Given records section start

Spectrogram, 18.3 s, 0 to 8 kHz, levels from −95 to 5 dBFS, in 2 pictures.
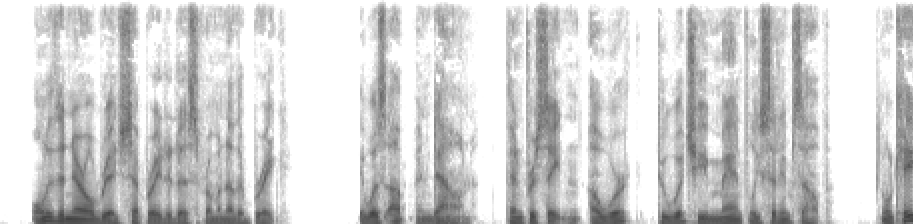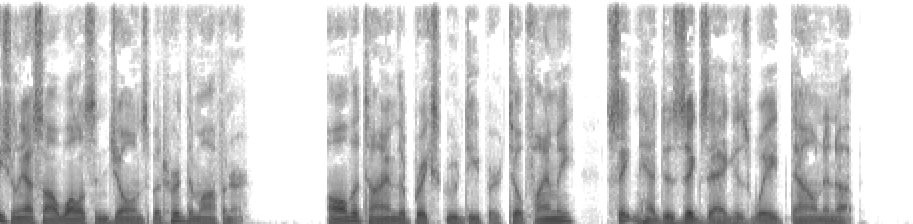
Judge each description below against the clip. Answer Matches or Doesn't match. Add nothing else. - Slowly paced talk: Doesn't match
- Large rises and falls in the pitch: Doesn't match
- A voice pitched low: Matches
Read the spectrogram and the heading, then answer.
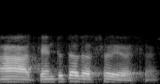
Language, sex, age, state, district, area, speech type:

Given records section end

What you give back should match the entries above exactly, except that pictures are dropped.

Spectrogram, 18.3 s, 0 to 8 kHz, levels from −95 to 5 dBFS, in 2 pictures.
Judge each description below against the clip. Answer Matches or Doesn't match. Add nothing else. - Slowly paced talk: Doesn't match
- Large rises and falls in the pitch: Doesn't match
- A voice pitched low: Matches
Read the spectrogram and the heading, then answer.
Language, sex, age, state, district, area, speech type:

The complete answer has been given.